AB - Information concerning the validity and reliability of commercial on-line gas analysis systems is limited. The aim of this study was to provide a comparison of the validity and reliability of three on-line systems (Oxycon Alpha, Oxycon Pro and Pulmolab EX670) with that of Douglas bags. Two separate studies were conducted. In study 1, the three gas analysis systems were compared with Douglas bags using a metabolic simulator over four increases in ventilation. In study 2, ten subjects were split into equal groups exercising at 100 W or 150 W for 85 min on three separate occasions. Each system was used twice per visit. Study 1 demonstrated that the Oxycon Alpha and Douglas bags produced similar respiratory values over all levels of ventilation. The Oxycon Pro tended to slightly overestimate mean expiratory flow (V(E) ), oxygen uptake ( VO2), carbon dioxide production (VCO2) and respiratory exchange ratio (RER) at the higher ventilations.
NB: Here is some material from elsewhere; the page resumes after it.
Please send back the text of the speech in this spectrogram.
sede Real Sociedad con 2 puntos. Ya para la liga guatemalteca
The Pulmolab produced large overestimations at all ventilations for and RER (up to 26.3% away from expectations), whilst values for, and were slightly underestimated at higher ventilations (up to 7.5% from expectations). The results of study 2 support the findings of study 1, with the Oxycon Pro and Oxycon Alpha producing similar results compared to Douglas bags for, and RER. The coefficients of variation for and measured using Douglas bags, Oxycon Pro and Oxycon Alpha were 3.3-5.1%, 4.7-7.0% and 4.5-6.3%, respectively, whilst that for the Pulmolab was highly variable (26.8-45.8%). The exercise study showed the Oxycon Pro and Oxycon Alpha to be both valid and reliable on-line systems for the measurement of parameters of respiration, at least at workloads up to 150 W.
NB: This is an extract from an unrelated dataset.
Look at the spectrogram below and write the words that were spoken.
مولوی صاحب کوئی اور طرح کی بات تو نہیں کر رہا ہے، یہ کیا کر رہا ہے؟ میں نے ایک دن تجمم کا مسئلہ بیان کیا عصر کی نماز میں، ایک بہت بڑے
KW - exercise testing

KW - reproducibility

KW - on-line systems

KW - breath-by-breath measurements

KW - gas exchange

U2 - 10.1007/s00421-001-0572-2

DO - 10.1007/s00421-001-0572-2

M3 - Article

C2 - 11882930

VL - 86

SP - 435

EP - 441

JO - European Journal of Applied Physiology

JF - European Journal of Applied Physiology

SN - 1439-6319

IS - 5

ER -